In 1965, Carr won the role of 'Bill Horton', the physician son of protagonist Dr. Tom Horton on Days of our Lives in its first season. He was later a regular on General Hospital and The Doctors.

Carr went on to work in dozens of other television shows in the intervening years – everything from Get Smart, Mannix, The Rockford Files, and Murphy Brown.

Science fiction[edit]

He may be remembered best, however, for his various appearances on science fiction shows over the years. In 1964/1965, he had the recurring role of the uptight crewman 'Casey Clark' on Voyage to the Bottom of the Sea. In 1966, he played the role of 'Lt. Lee Kelso', the affable USS Enterprise helmsman who is strangled psychokinetically by the ship's rapidly mutating navigator, 'Lt. Commander Gary Mitchell', in the second Star Trek pilot episode, "Where No Man Has Gone Before", giving him the dubious honor of technically being the first dead character in Star Trek history. In 1981, he joined the cast of Buck Rogers in the 25th Century as 'Lt. Devlin', one of the officers on the Earth Starship Searcher.
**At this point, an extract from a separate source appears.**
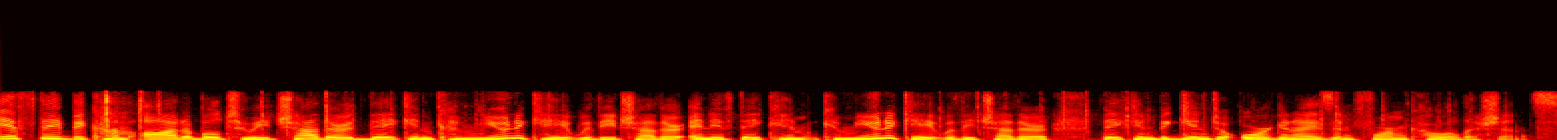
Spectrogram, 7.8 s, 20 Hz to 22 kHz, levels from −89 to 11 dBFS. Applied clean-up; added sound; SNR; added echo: neural mask model RNNoise.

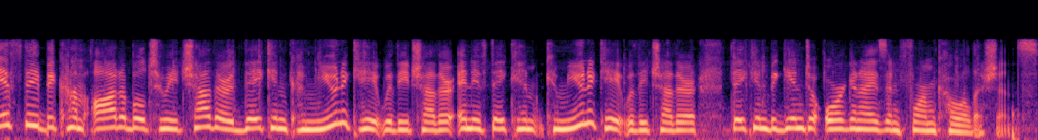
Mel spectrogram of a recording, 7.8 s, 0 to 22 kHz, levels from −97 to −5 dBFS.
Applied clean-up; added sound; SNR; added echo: neural separator model SepFormer DNS4.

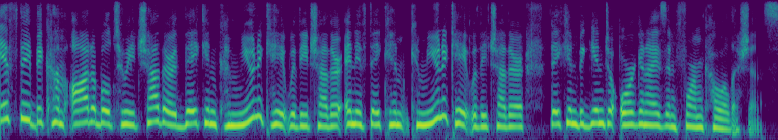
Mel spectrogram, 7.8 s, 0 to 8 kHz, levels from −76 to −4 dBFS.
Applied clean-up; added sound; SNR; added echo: neural mask model DeepFilterNet 3.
Stage[edit]

Throughout his career, Carr's first love was the stage. He appeared in nearly 100 stage productions on Broadway, off-Broadway and off-off-Broadway, as well as touring companies, stock, and in regional theatres around the United States. He received the LA Weekly Theater Award for Best Actor in the Theatre East production of Manhattan Express in 1987 and garnered a 1995 Dramalogue Award for his role in the Los Angeles Repertory production of Assassins. Carr was also a writer and director, and headed the Play Committee of the L.A. Repertory Company.

Legacy[edit]

Carr died of cancer in Los Angeles, California in 2006 at the age of 72. He was survived by his wife, Meryl; daughters Micah, Alexandra, and Christina; and two granddaughters.

Selected filmography[edit]

Associate producer of

References[edit]

  1. ^ Anthony Wynn (2007). Talkin' Trek and Other Stories. BearManor Media. ISBN 1-59393-074-7. 

External links[edit]